It feels like forever since Littlewood first appeared on Twitter. From the very first moment Sean Young began tweeting about his upcoming RPG we were immediately hooked by those familiar Stardew Valley overtones and the promise that relaxation was high on the developer’s agenda. Fast forward who knows how many months or years and we finally have in our possession a bonafide copy of this dreamy little delight, and let’s not beat about the bush – we’re thrilled.
That Wizard came from the Moon!
The game opens shortly after the events of a horrifying battle, a war in which you were the prevailing hero. But after standing toe-to-toe with the gnarly sounding Dark Wizard, all memories of your former life have been wiped from your brain. Instead of living the life of a gallant hero, you instead begin to slowly piece back together your life, with the help of a few friends, slowly rebuilding your life while helping to build a brand new, easy-going, settlement.
Farming, mining, and building are fundamental elements of Littlewood, such is the farming sim way. But rather than comfortably fitting into the usual pigeon-hole of a specific genre, the game brings with it a magical aspect that the player discovers with each passing moment of spring. But unlike goliaths like Stardew Valley, this is not simply a farming game, so if you’re here to plant your potatoes and spread your manure only, then you’re in for a surprise. But stick with it.
Littlewood is also about town management and the day-to-day running of your settlement. This is where the comparisons to Animal Crossing come in. Players can customise every aspect of their town, from who lives next door to who, to the placement of rocks, trees, flowers and even mountains. You also have a market to sell your findings, and welcome travellers who bring both mirth and merriment aplenty.

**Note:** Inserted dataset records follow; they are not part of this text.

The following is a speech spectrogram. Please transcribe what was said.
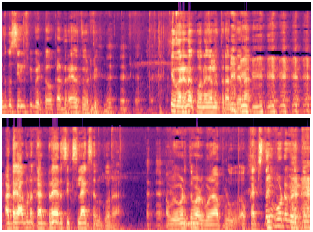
ఎందుకు సెల్ఫీ పెట్టావు కడ్రాయర్ తోటి ఎవరైనా కొనగలుగుతారు అంతేనా? అట్ట కాకుండా కడ్రాయర్ సిక్స్ ల్యాక్స్ అనుకోరా. అప్పుడు ఎవరితో వాడు అప్పుడు ఖచ్చితంగా ఫోటో పెడతావు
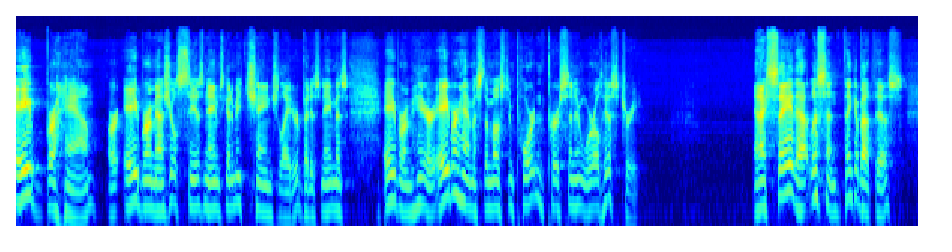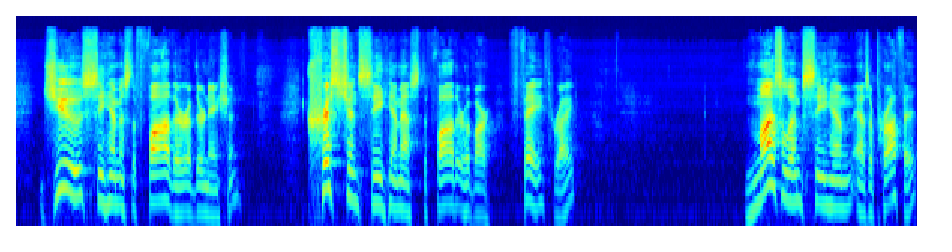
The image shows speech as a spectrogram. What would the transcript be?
Abraham, or Abram, as you'll see, his name's going to be changed later, but his name is Abram here. Abraham is the most important person in world history. And I say that, listen, think about this. Jews see him as the father of their nation. Christians see him as the father of our faith, right? Muslims see him as a prophet.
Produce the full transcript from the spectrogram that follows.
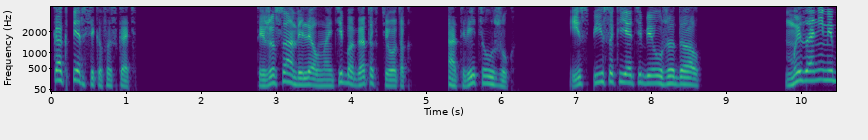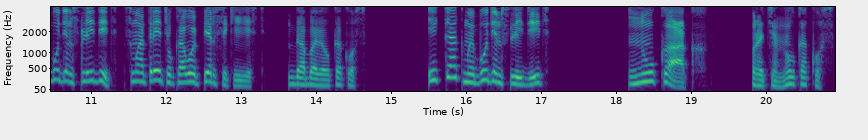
Как персиков искать? Ты же сам велел найти богатых теток, ответил жук. И список я тебе уже дал. Мы за ними будем следить, смотреть, у кого персики есть, добавил Кокос. И как мы будем следить? Ну как? Протянул Кокос.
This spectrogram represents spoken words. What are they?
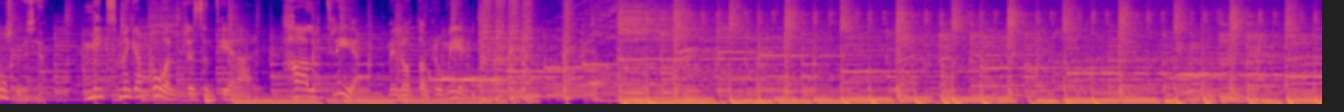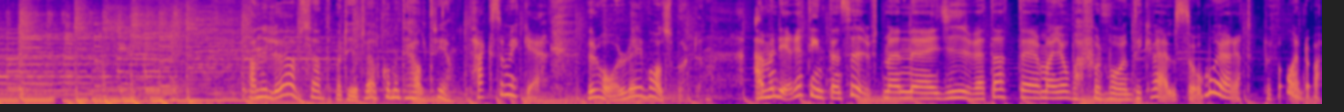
Då ska vi se. Mix Megapol presenterar Halv tre med Lotta Bromé. Annie Lööf, Centerpartiet, välkommen till Halv tre. Tack så mycket. Hur har du det i valspurten? Ja, men det är rätt intensivt, men eh, givet att eh, man jobbar från morgon till kväll så mår jag rätt bra ändå.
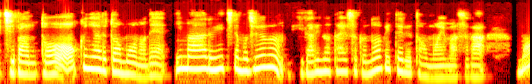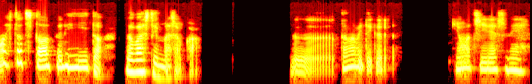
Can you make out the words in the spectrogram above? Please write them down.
一番遠くにあると思うので、今ある位置でも十分左の体側伸びてると思いますが、もう一つ遠くにと伸ばしてみましょうか。ぐーっと伸びてくる。気持ちいいですね。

Now it’s time to rebuild your town
There are a few different mechanics thrown into the Littlewood mix, but Sean Young and the team at SmashGames have taken time to make sure each of these works in unison with the others. Under less watchful eyes this game could have been an utter mess, but instead it is a fully immersive simulation experience that really helps take your mind off things during such uncertain times.
Perhaps the only real criticism with Littlewood would be there simply aren’t enough hours in the day. Days in your settlement are far too short, and some tasks eat up huge chunks of your time – time that could be better spent exploring nearby locations for magics, tools and resources. There’s also the very real pain of staying up too late, which means you’re too tired to do much the next day. When you’re character hasn’t had his or her usual 12 hours sleep then anything they do takes far longer, throwing away any chance of productivity. Perhaps a patch might be an option going forward that allows the sun to keep his hat on for just a little longer? Or maybe they could just make the coffee a whole lot stronger after those late nights!
Littlewood is the kind of game where there’s no rush to do anything, because who needs to rush now that the bad times have all gone away? This is what life is life after the events of the main story. What does Link do once he’s rescued Zelda? He probably just chills in the long-grass and enjoys the serenity of a job well done. No one demands anything of the hero because this is their downtime, and by picking up a copy of this fine title you too can bask in the glory of a life where nothing much happens, and that’s just the way we like it.
This is a beautiful looking, slice-of-life addition to any Nintendo Switch collection, and is available now in the NA store. The EU-Region Switch release is expected soon.